You need a modification - your parenting plan is not working. Changing up the routine would be in your child's best interest. Surely the court will care that your child is unhappy & that the schedule is not working. Maybe but, we have some rules and procedures we have to follow if you want to be successful.
My client contacted me 6 months after he was awarded 40% of the timesharing with his daughter. He told me he wasn't happy. He wanted more time. His daughter, 5, also wanted to stay with him more. My question to him, what has changed from 6 months ago? His reply, nothing really ... same job, same schedule, no new partners. Everything was pretty much the same. My advice? Don't take on this battle now, you will likely lose and will cost you lots of money.
Did I not care about his daughter, about her best interest? Sure I do, but the Court do not - at least not yet. Before the Court begins to consider your child's best interest, they first must decide whether there has been a material, unanticipated, substantial and permanent change in circumstance (for now let's call this a substantial change) since the time of the last order. In this case, it just was not there.

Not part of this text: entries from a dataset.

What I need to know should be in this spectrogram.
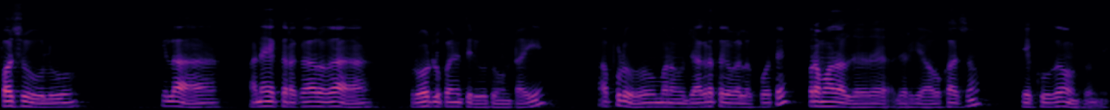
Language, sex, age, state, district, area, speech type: Telugu, male, 45-60, Andhra Pradesh, Kadapa, rural, spontaneous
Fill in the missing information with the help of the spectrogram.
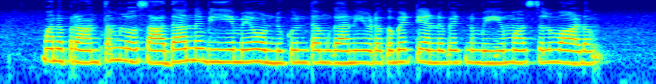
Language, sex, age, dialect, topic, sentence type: Telugu, female, 18-24, Utterandhra, agriculture, statement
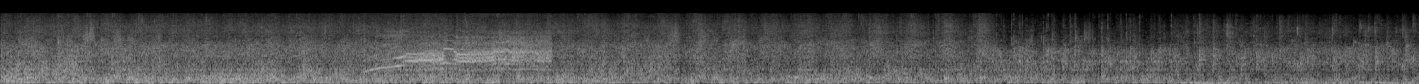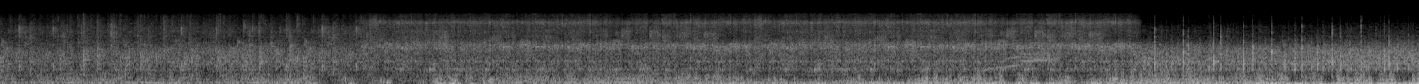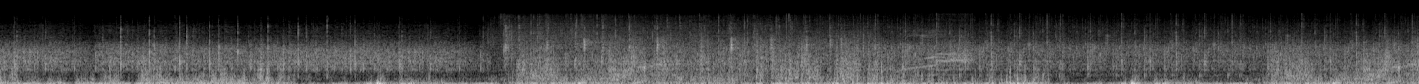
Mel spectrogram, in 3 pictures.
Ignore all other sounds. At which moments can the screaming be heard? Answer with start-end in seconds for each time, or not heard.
3.6-5.5, 24.1-24.9, 37.4-38.2.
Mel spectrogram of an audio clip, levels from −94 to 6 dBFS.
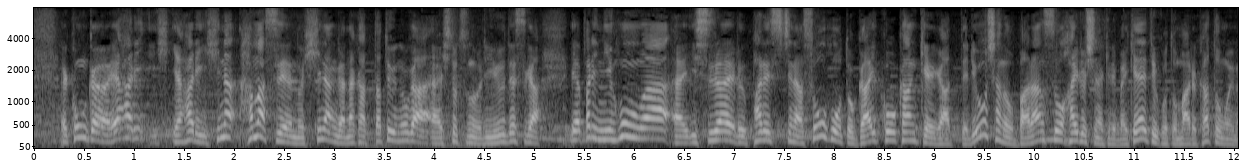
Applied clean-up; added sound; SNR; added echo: none; none; none; none.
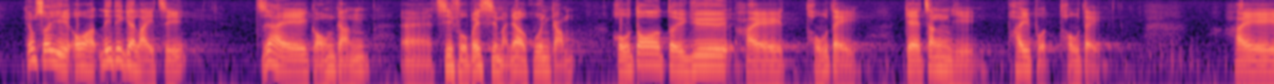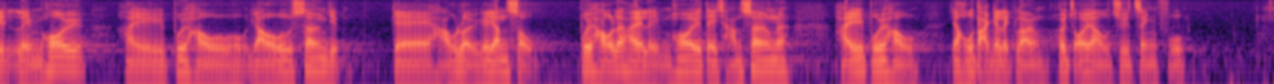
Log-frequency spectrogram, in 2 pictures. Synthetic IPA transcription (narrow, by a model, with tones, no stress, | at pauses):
kɐ˨˥msɔː˨˥jiː˨˧ʔɔ̰ː˨˧waː˨liː˥t̪iː˥kɛː˧lɐ˨jt͡siː˨˥ | t͡siː˨˥hɐ˨jkɔː˨˥ŋkɐ̰˨˥n | ʔɛː˨˩t͡sʰiː˨˧fuː˨˩pe˨˥jsiː˨˧mɐ˨˩njɐ˥kɔ˧kuː˥nkɐ̰˨˥m | ho˨˥wt̪ɔː˥t̪ɵ˧ɥɥyː˥hɐ˨jt̪ʰo˨˥wt̪e˨jkɛː˧t͡sɐ˥ŋjiː˨˧ | pʰɐ˥jpuː˨tt̪ʰːo˨˥wt̪ḛ˨˩j | hɐ˨jle˨˩jm̩˨˩ɦɔː˥jhɐ˨jpuː˧jhɐ˨wjʔɐ̰˨˧wsœː˥ŋjiː˨p̚ | kɛː˧ɦa̰ː˨˥wlɵ˨ɥkɛː˧jɐ˥nso̰˧w | puː˧jɦɐ˨wlɛː˥ɦɐ˨jle˨˩jm̩˨˩ɦɔː˥jt̪e˨jt͡sʰaː˨˥nsœː˥ŋlɛː˥hɐ˨˥jpuː˧jɦɐ˨w | jɐ˨˧wɦo˨˥wt̪aː˨˩jkɛː˧lɪ˨k̚lœ̰ː˨˩ŋhɵ˧ɥt͡sɔ̰ː˨˥jɐ̰˨˧wt͡ʃyː˨t͡sɪ˧ŋfuː˨˥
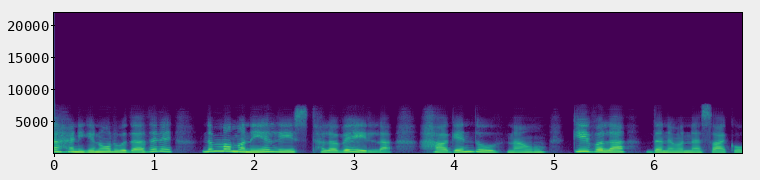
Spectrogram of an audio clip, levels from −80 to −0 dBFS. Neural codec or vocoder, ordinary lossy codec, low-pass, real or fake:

When it comes to parenting plans Courts favor stability for kids. Unless there has been a substantial change since the time of the last order, they are not willing to to enter a modification of a parenting plan. They never even get to the question of what is in the child's best interest.
What qualifies as a substanital change is an entirely different question. This is subjective, and the answer can vary from Judge to Judge. For example, we have been both successful and we have failed with the argument that the parent's failure to follow the original plan is in fact a substantial change. For example, you have a 50/50 timesharing schedule, but in reality, one parent exercises their timesharing 30% of the time. Some Judges see this as one parent's failure to follow the order and therefore a substanital change. Other judges say "how nice of the other parent to give up some of his/her time, but that is not a substantial change".
My point, whether or there has been a material, unanticipated, substantial and permanent change in circumstance is a case specific question and you MUST chat with an experienced attorney to decide whether or not your case could be successful. If it can, then that same attorney can help you evaluate whether or not you can prove what is in your child's best interest or the likelihood of reaching a compromise.
To hear what our attorney Leisa Wintz has to say about modifications: click here.